In the Gospel Jesus, looking at the mass of people around him, had pity on them, saying that they were “troubled and abandoned, like sheep without a shepherd.”
It makes you wonder if he would say the same thing today about the masses of humanity you see crowding onto buses or filling the aisles at Wal-Mart?
I imagine he would. Getting back to the Gospel, Jesus then asked us to pray to God to send out laborers for this harvest of souls. I take that to mean that as laborers in his harvest we must share in the task of giving guidance to the aimless people milling around us.
But how do we give guidance to people who are like lost sheep?
Well, each of us can’t stand out in front like heroes. But that isn’t necessary. Jesus asked for teams of laborers for his harvest fields. With each of us doing what is right, God can use us to clear the weeds out of his fields.
Let’s not under estimate the good he does through us. Hugh attends four AA meetings a week, and those meetings take people who have been slipping, putting them back on their feet for doing good jobs.
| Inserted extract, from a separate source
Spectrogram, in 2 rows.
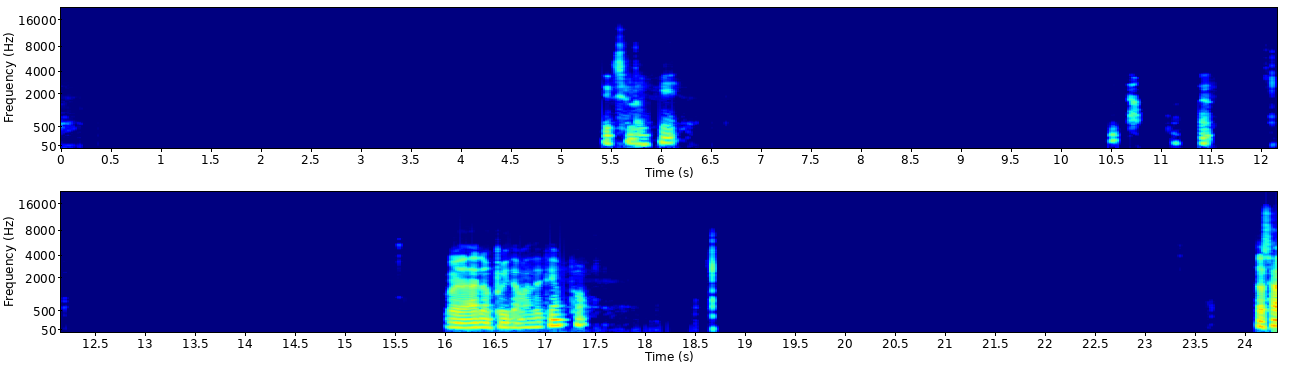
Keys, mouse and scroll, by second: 0.5 click, 1.6 g, 4.3-11.9 drag, 11.9 space, 15.4 Escape, 18.5 space, 23.0 Escape.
At Panera’s the other day I ran into the dean of studies at Bishop Snyder. She was lunching with the Fifth Grade teacher from Assumption. Every day those two round up lost sheep, giving them the happiness of following the Good Shepherd.
Just by being sensible we can give the Good Shepherd a hand. My barber’s teenage daughter was talking about getting a tattoo. I told her, “Your taste keeps changing through your teens, twenties, and thirties; but that tattoo from your teens just stays on.” She said, “That’s funny. I guess I don’t want a tattoo that’s going to keep me from changing.”
We should all thank God for letting us be laborers in his harvest field.